Without including any images, reproduce each entry exactly.

(SOURCE MATERIAL begins)

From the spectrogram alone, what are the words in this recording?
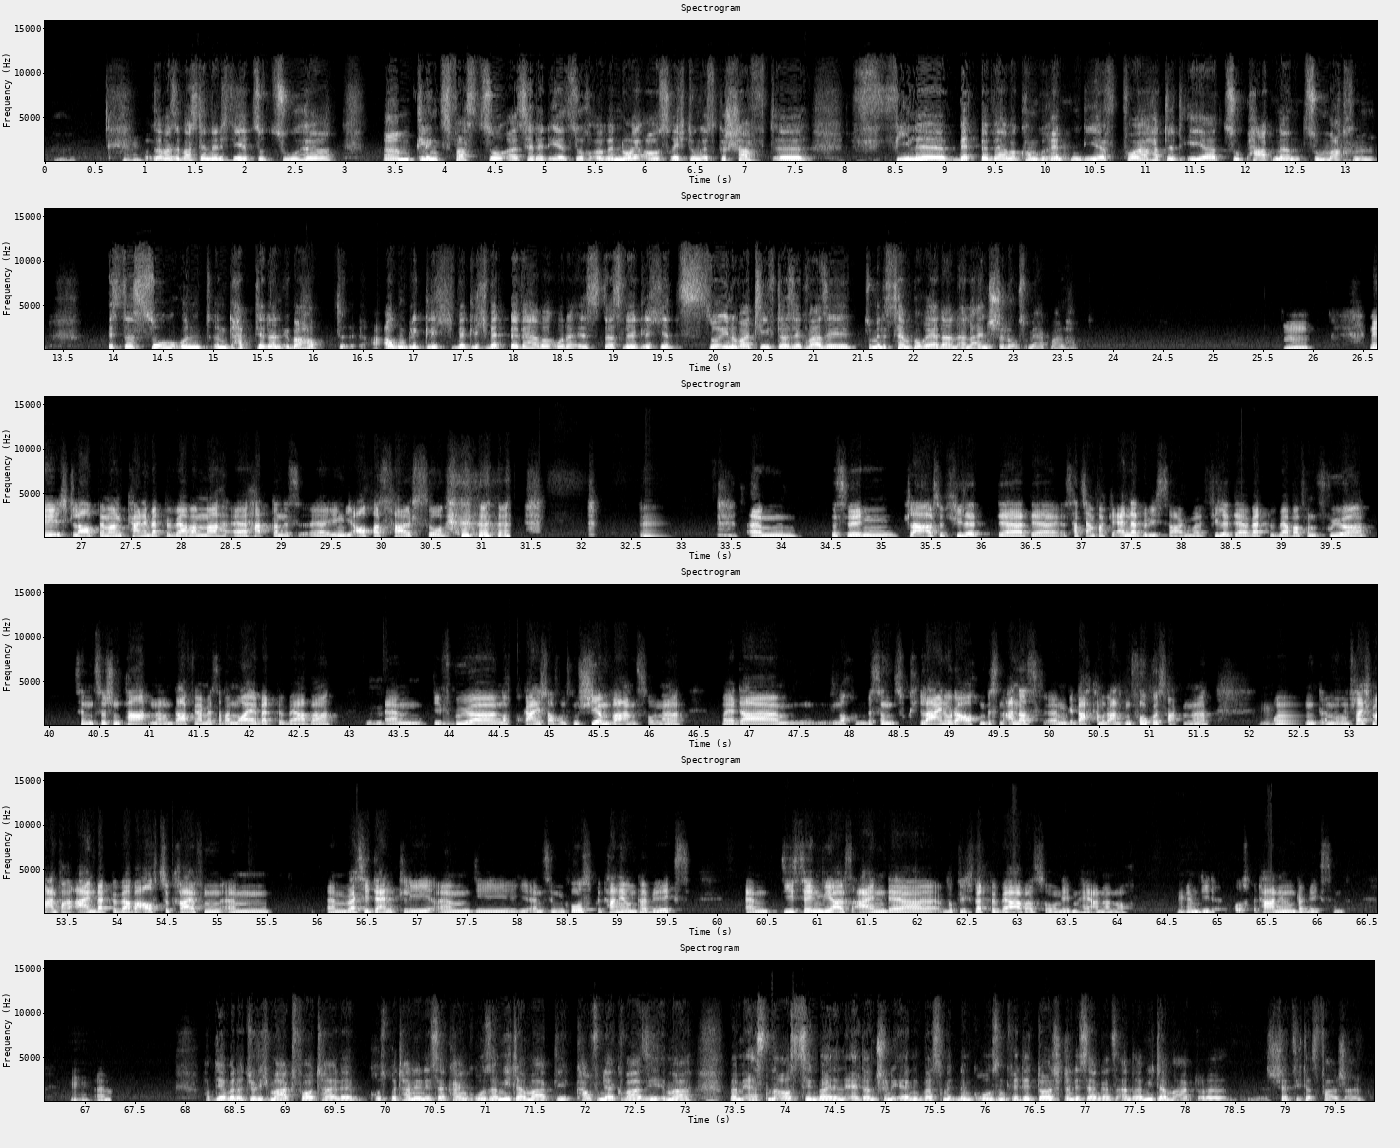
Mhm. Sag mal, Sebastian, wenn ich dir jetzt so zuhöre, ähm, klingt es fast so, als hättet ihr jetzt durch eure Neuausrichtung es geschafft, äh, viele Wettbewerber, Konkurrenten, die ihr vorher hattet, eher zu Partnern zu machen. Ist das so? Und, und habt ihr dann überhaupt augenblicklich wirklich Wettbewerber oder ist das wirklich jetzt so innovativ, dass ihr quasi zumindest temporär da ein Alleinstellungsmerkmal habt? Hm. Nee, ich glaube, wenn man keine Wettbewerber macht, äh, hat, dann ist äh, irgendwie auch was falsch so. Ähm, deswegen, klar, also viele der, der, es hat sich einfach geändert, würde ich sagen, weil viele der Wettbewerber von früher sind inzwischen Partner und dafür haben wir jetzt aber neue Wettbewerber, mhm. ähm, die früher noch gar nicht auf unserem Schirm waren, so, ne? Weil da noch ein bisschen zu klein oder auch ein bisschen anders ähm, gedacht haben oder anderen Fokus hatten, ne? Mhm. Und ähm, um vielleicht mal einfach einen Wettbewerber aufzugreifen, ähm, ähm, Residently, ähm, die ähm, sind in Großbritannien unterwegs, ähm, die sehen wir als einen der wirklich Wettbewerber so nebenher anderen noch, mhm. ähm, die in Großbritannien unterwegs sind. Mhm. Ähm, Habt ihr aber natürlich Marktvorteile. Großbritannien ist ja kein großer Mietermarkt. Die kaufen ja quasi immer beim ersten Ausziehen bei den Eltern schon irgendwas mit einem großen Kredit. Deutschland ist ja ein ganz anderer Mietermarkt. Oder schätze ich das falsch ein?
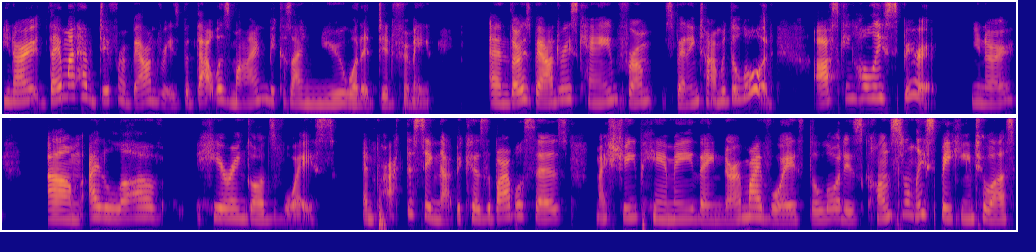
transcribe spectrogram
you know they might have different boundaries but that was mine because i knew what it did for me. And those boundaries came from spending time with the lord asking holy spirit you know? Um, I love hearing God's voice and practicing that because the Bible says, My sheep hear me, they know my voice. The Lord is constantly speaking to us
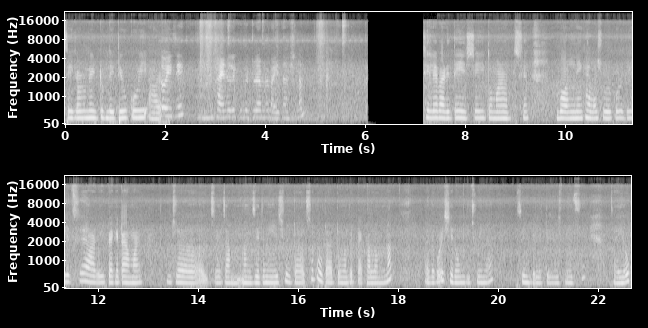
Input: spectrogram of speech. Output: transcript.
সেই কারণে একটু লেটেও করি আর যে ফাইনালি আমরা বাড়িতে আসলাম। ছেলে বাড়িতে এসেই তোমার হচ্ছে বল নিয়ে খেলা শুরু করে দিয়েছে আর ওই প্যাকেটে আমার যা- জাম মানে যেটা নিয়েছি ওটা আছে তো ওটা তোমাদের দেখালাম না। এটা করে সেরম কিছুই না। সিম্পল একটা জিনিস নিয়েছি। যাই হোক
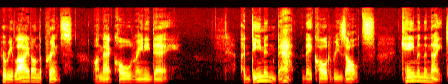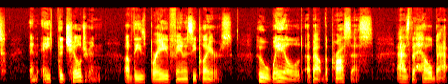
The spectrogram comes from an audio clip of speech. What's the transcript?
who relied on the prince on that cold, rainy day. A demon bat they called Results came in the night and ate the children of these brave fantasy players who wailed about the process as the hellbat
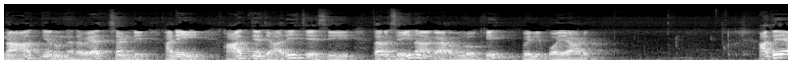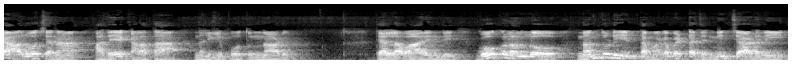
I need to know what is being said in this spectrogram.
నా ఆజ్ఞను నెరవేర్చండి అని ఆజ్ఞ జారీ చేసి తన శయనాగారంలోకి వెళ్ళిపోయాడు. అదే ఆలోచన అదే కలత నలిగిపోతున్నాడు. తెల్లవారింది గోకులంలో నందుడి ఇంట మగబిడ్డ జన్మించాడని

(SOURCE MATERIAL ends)

SOLUTION:
From the spectrogram alone, what are the words in this recording?
Mhm. Sag mal, Sebastian, wenn ich dir jetzt so zuhöre, ähm, klingt es fast so, als hättet ihr jetzt durch eure Neuausrichtung es geschafft, äh, viele Wettbewerber, Konkurrenten, die ihr vorher hattet, eher zu Partnern zu machen. Ist das so? Und, und habt ihr dann überhaupt augenblicklich wirklich Wettbewerber oder ist das wirklich jetzt so innovativ, dass ihr quasi zumindest temporär da ein Alleinstellungsmerkmal habt? Hm. Nee, ich glaube, wenn man keine Wettbewerber macht, äh, hat, dann ist äh, irgendwie auch was falsch so. Ähm, deswegen, klar, also viele der, der, es hat sich einfach geändert, würde ich sagen, weil viele der Wettbewerber von früher sind inzwischen Partner und dafür haben wir jetzt aber neue Wettbewerber, mhm. ähm, die früher noch gar nicht auf unserem Schirm waren, so, ne? Weil da noch ein bisschen zu klein oder auch ein bisschen anders ähm, gedacht haben oder anderen Fokus hatten, ne? Mhm. Und ähm, um vielleicht mal einfach einen Wettbewerber aufzugreifen, ähm, ähm, Residently, ähm, die ähm, sind in Großbritannien unterwegs, ähm, die sehen wir als einen der wirklich Wettbewerber so nebenher anderen noch, mhm. ähm, die in Großbritannien unterwegs sind. Mhm. Ähm, Habt ihr aber natürlich Marktvorteile. Großbritannien ist ja kein großer Mietermarkt. Die kaufen ja quasi immer beim ersten Ausziehen bei den Eltern schon irgendwas mit einem großen Kredit. Deutschland ist ja ein ganz anderer Mietermarkt. Oder schätze ich das falsch ein?
transcribe spectrogram
you know they might have different boundaries but that was mine because i knew what it did for me. And those boundaries came from spending time with the lord asking holy spirit you know? Um, I love hearing God's voice and practicing that because the Bible says, My sheep hear me, they know my voice. The Lord is constantly speaking to us
Input: spectrogram of speech. Output: transcript.
সেই কারণে একটু লেটেও করি আর যে ফাইনালি আমরা বাড়িতে আসলাম। ছেলে বাড়িতে এসেই তোমার হচ্ছে বল নিয়ে খেলা শুরু করে দিয়েছে আর ওই প্যাকেটে আমার যা- জাম মানে যেটা নিয়েছি ওটা আছে তো ওটা তোমাদের দেখালাম না। এটা করে সেরম কিছুই না। সিম্পল একটা জিনিস নিয়েছি। যাই হোক
The spectrogram comes from an audio clip of speech. What's the transcript?
who relied on the prince on that cold, rainy day. A demon bat they called Results came in the night and ate the children of these brave fantasy players who wailed about the process as the hellbat
I need to know what is being said in this spectrogram.
నా ఆజ్ఞను నెరవేర్చండి అని ఆజ్ఞ జారీ చేసి తన శయనాగారంలోకి వెళ్ళిపోయాడు. అదే ఆలోచన అదే కలత నలిగిపోతున్నాడు. తెల్లవారింది గోకులంలో నందుడి ఇంట మగబిడ్డ జన్మించాడని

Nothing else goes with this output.